Pharmaceutical development

Development of a drug: here’s how it is done
Research begins with an idea as to how an illness can be combatted. During the initial phase experimental studies are done to determine if the substance has the requisite properties for reaching the target towards which the therapy is to be directed. The work is time-consuming and many substances are tested before one or more candidate drugs can be identified. As early as possible, the idea and/or candidate drugs are patented. Then, the selected substances are studied and documented, so that they can be administered to humans. The preclinical phase normally takes from three to five years. Subsequently, studies are conducted in the clinical phase, as follows:

Phase I. Studies aim to determine whether the substance can be administered to humans with an acceptable level of safety. The doses that can be given are defined, as well as how the substance is taken up, how it is distributed in the body, if it is broken down and how it is removed from the body.
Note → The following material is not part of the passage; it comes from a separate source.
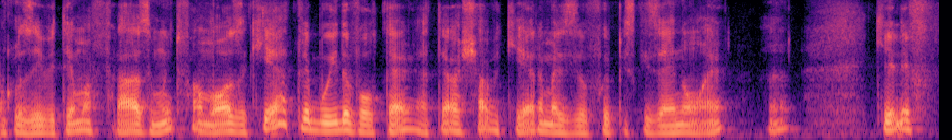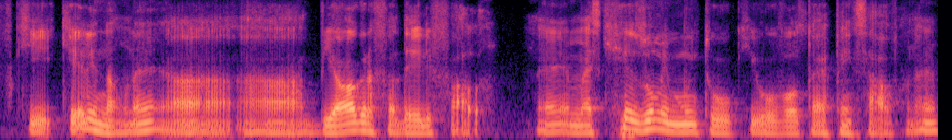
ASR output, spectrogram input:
Inclusive, tem uma frase muito famosa que é atribuída a Voltaire, até eu achava que era, mas eu fui pesquisar e não é. Né? Que ele que, que ele não, né? A, a biógrafa dele fala, né? Mas que resume muito o que o Voltaire pensava, né?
Phase II. The substance is tested on patients suffering from the disease/condition that is to be treated with the aim of demonstrating that it has the postulated effect. An optimal dose is determined and researchers continue to document safety and tolerability.

Phase III. Major studies are conducted, usually on large groups of patients, in which the efficacy of the substance is assessed in comparison with that of current standard treatment forms, if such exist, or with a placebo. If the product has an equivalent or better effect, it is developed further. Concurrently, a range of other studies are conducted with respect to safety, interaction with other drugs, preparation forms, etc. After the clinical studies the documentation is compiled in a registration application that is submitted to regulatory authorities in the country/countries in question.

Phase IV. After approval, so-called Phase IV-studies are conducted to document how the drug performs in an everyday clinical setting. Regulatory authorities sometimes require that, for approval, the company must, within a given period, generate certain specific knowledge about the drug, something for which Phase IV studies are often used.